Book Two in the Arizona series
Arizona started a new life when his birth daddy, Gaston Bondurant, found him living with a foster family and facing criminal charges for assaulting his abusive stepfather. Plucked from the squalor of rural Acadiana, Arizona was thrust into New Orleans high society and an elite New England boarding school. Home for the summer, Arizona sets out to find his younger brothers and sister, who were scattered to different places when their family was torn apart. Along the way, he reunites with his tenth grade sweetheart, Preston Montclair, who still holds a torch for him.

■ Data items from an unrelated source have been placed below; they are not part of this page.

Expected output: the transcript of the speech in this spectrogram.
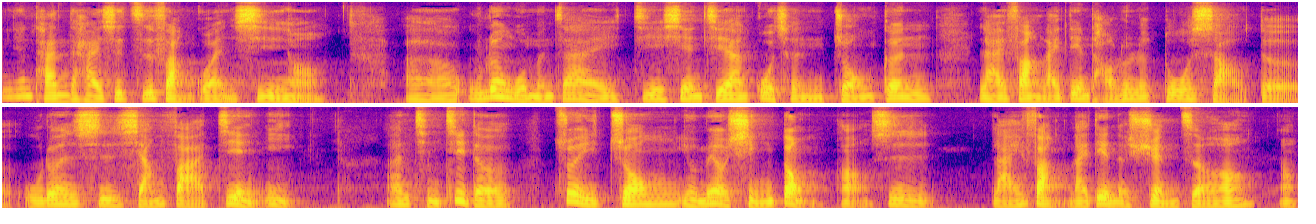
今天谈的还是资访关系哦，呃，无论我们在接线接案过程中跟来访来电讨论了多少的，无论是想法建议，啊，请记得最终有没有行动，哈，是来访来电的选择哦，啊，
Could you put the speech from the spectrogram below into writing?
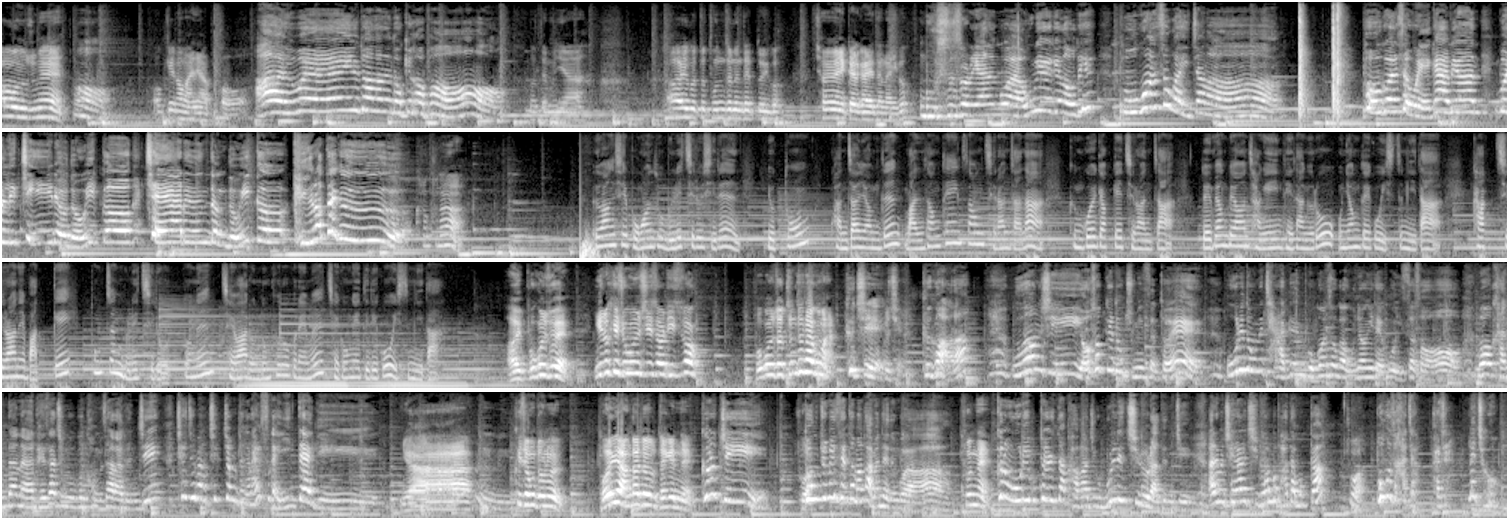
어 요즘에 어. 어깨가 많이 아파. 아이 왜 일도 안 하는데 어깨가 아파? 너 때문이야. 아이고 또돈 드는데 또 이거 청형외과를 가야 되나 이거? 무슨 소리 하는 거야? 우리에겐 어디 보건소가 있잖아. 보건소에 가면 물리치료도 있고 재활 운동도 있고 그렇다 의왕시 보건소 물리치료실은 요통, 관절염 등 만성 퇴행성 질환자나 근골격계 질환자, 뇌병변 장애인 대상으로 운영되고 있습니다. 각 질환에 맞게 통증 물리치료 또는 재활 운동 프로그램을 제공해 드리고 있습니다. 아이 보건소에 이렇게 좋은 시설이 있어? 보건소 튼튼하구만. 그치? 그렇지. 그거 알아? 우왕시 여섯 개동 주민센터에 우리 동네 작은 보건소가 운영이 되고 있어서 뭐 간단한 대사증후군 검사라든지 체지방 측정 등을 할 수가 있다기. 야, 음, 그 정도는 멀리 안 가도 되겠네. 그렇지. 좋아. 동주민센터만 가면 되는 거야. 좋네. 그럼 우리부터 일단 가가지고 물리치료라든지 아니면 재활치료 한번 받아볼까? 좋아. 보건소 가자. 가자. schedule.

But Arizona is struggling to figure out the man he’s supposed to be. He’s got an obligation to his daddy, who wants to mold him as his heir, but he’s also got a responsibility to his wayward siblings. It feels like he’s swimming against the rapids, trying to do both while figuring out if he belongs with his boyhood love or an educated man who can help him with his dream of being a famous writer.
Heat Level: 3
Romantic Content: 4
Ending: Click here to reveal
Character Identities: Gay
Protagonist 1 Age: Under 18
Protagonist 2 Age: Under 18
Protagonist 3 Age: 36-45
Tropes: Class Differences, Coming of Age, Student-Teacher
Word Count: 80,000
Languages Available: English
Series Type: Continuous / Same Characters
I’M ASHAMED TO say I wasn’t looking forward to going home to Louisiana for the summer. I’d finished my junior year at Middleton Academy in Massachusetts, and I’d made so many friends and settled into such a fine routine, I’d rather have kept going with it. At school, I had my people, who were Jonathan Gutierrez, Dale Knox-Levy, and Russell Thorne. We were together every day from breakfast to late night carousing. At the top of the year, I thought I’d never fit in at that fancy school, but I’d done fit in and I was proud to be a big blue gorilla, which was what we called ourselves after the school mascot.READ MORE
Let me fill you in on an important fact about me. I’m gay and proud. Through a whole lot of trials and tribulations, I came out in my first two months as the first openly gay student in Middleton’s history. Then Jonathan came out, then Dale, and then Russell. Well, we like to say Jonathan and Russell only got one toe out of the closet. But what a miracle we found each other. It was 1985, and Middleton Academy for Boys was just about the straightest place you could find on the map.
The four of us looked out for each other. Jonathan and Russell looked out for each other a little extra, having decided to be boyfriends, which was cute as heck. We even started the works on a school-sanctioned Pink Triangle club. I ain’t saying we painted the school pink. There were plenty of ignorant students and ignorant teachers who gave us ugly looks, but we were making strides and having loads of fun. Some Saturdays we hopped on the train to Boston where you could have some real fun in the South End. That’s the gay neighborhood in town.
It wasn’t just my friends I’d be missing that summer. I’d joined the equestrian club, and call me a nerd, but I liked being in school and knew I'd be missing my teachers. Especially Miss Antonelli who taught English literature and who I told about my big dream of being a writer like Mr. Thomas Wolfe. He was my favorite writer at the time, though I was such a bookworm, ask me another day and I might tell you different. Anyway, it was one sad morning on moving out day, and I’m not too proud to admit I wept saying goodbye to Jonathan, Dale, and Russell. Three months felt like forever. We swore we’d write letters and talk on the phone from time to time.
Jonathan was going home to Los Angeles where he’d be saving up money washing dishes at his uncle’s restaurant. Russell’s family was taking a month-long trip to Europe. Dale, our aspiring actor, was enrolled in a pre-college theater program at Yale. Me, I’d be spending the summer at my daddy’s house in Darrow. I had a lot to do and not much to do at the same time, which I’ll get to later.COLLAPSE